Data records
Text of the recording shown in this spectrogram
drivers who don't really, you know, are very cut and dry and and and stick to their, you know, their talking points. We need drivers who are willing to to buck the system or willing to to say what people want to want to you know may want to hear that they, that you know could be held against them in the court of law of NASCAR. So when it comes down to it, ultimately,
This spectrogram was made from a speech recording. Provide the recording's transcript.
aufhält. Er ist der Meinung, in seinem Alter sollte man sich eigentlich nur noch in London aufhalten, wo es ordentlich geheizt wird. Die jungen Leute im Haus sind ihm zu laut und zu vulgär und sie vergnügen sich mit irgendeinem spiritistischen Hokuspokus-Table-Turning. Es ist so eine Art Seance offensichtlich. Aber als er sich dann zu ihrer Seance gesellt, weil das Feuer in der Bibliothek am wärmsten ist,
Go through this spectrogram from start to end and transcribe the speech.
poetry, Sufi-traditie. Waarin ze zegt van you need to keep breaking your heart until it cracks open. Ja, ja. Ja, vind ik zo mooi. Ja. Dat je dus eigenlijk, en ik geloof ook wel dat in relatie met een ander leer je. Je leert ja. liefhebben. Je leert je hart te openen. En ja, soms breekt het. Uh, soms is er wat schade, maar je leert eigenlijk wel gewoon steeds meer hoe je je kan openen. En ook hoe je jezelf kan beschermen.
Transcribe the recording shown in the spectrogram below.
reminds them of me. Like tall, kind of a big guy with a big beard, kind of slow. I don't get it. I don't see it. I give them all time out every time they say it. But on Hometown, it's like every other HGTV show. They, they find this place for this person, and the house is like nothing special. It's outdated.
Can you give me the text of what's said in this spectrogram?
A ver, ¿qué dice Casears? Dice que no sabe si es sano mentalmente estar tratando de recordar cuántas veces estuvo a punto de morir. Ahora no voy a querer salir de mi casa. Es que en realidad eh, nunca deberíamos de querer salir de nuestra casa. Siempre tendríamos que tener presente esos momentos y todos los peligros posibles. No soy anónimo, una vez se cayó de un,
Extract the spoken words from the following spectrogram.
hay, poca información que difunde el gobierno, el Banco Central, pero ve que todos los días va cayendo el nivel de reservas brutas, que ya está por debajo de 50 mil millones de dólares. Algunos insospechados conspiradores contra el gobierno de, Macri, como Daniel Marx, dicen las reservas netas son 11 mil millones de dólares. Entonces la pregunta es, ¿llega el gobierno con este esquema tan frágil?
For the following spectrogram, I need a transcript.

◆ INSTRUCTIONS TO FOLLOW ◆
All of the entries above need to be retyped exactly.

◆ YOUR SOLUTION ◆
Text of the recording shown in this spectrogram
drivers who don't really, you know, are very cut and dry and and and stick to their, you know, their talking points. We need drivers who are willing to to buck the system or willing to to say what people want to want to you know may want to hear that they, that you know could be held against them in the court of law of NASCAR. So when it comes down to it, ultimately,
This spectrogram was made from a speech recording. Provide the recording's transcript.
aufhält. Er ist der Meinung, in seinem Alter sollte man sich eigentlich nur noch in London aufhalten, wo es ordentlich geheizt wird. Die jungen Leute im Haus sind ihm zu laut und zu vulgär und sie vergnügen sich mit irgendeinem spiritistischen Hokuspokus-Table-Turning. Es ist so eine Art Seance offensichtlich. Aber als er sich dann zu ihrer Seance gesellt, weil das Feuer in der Bibliothek am wärmsten ist,
Go through this spectrogram from start to end and transcribe the speech.
poetry, Sufi-traditie. Waarin ze zegt van you need to keep breaking your heart until it cracks open. Ja, ja. Ja, vind ik zo mooi. Ja. Dat je dus eigenlijk, en ik geloof ook wel dat in relatie met een ander leer je. Je leert ja. liefhebben. Je leert je hart te openen. En ja, soms breekt het. Uh, soms is er wat schade, maar je leert eigenlijk wel gewoon steeds meer hoe je je kan openen. En ook hoe je jezelf kan beschermen.
Transcribe the recording shown in the spectrogram below.
reminds them of me. Like tall, kind of a big guy with a big beard, kind of slow. I don't get it. I don't see it. I give them all time out every time they say it. But on Hometown, it's like every other HGTV show. They, they find this place for this person, and the house is like nothing special. It's outdated.
Can you give me the text of what's said in this spectrogram?
A ver, ¿qué dice Casears? Dice que no sabe si es sano mentalmente estar tratando de recordar cuántas veces estuvo a punto de morir. Ahora no voy a querer salir de mi casa. Es que en realidad eh, nunca deberíamos de querer salir de nuestra casa. Siempre tendríamos que tener presente esos momentos y todos los peligros posibles. No soy anónimo, una vez se cayó de un,
Extract the spoken words from the following spectrogram.
hay, poca información que difunde el gobierno, el Banco Central, pero ve que todos los días va cayendo el nivel de reservas brutas, que ya está por debajo de 50 mil millones de dólares. Algunos insospechados conspiradores contra el gobierno de, Macri, como Daniel Marx, dicen las reservas netas son 11 mil millones de dólares. Entonces la pregunta es, ¿llega el gobierno con este esquema tan frágil?
For the following spectrogram, I need a transcript.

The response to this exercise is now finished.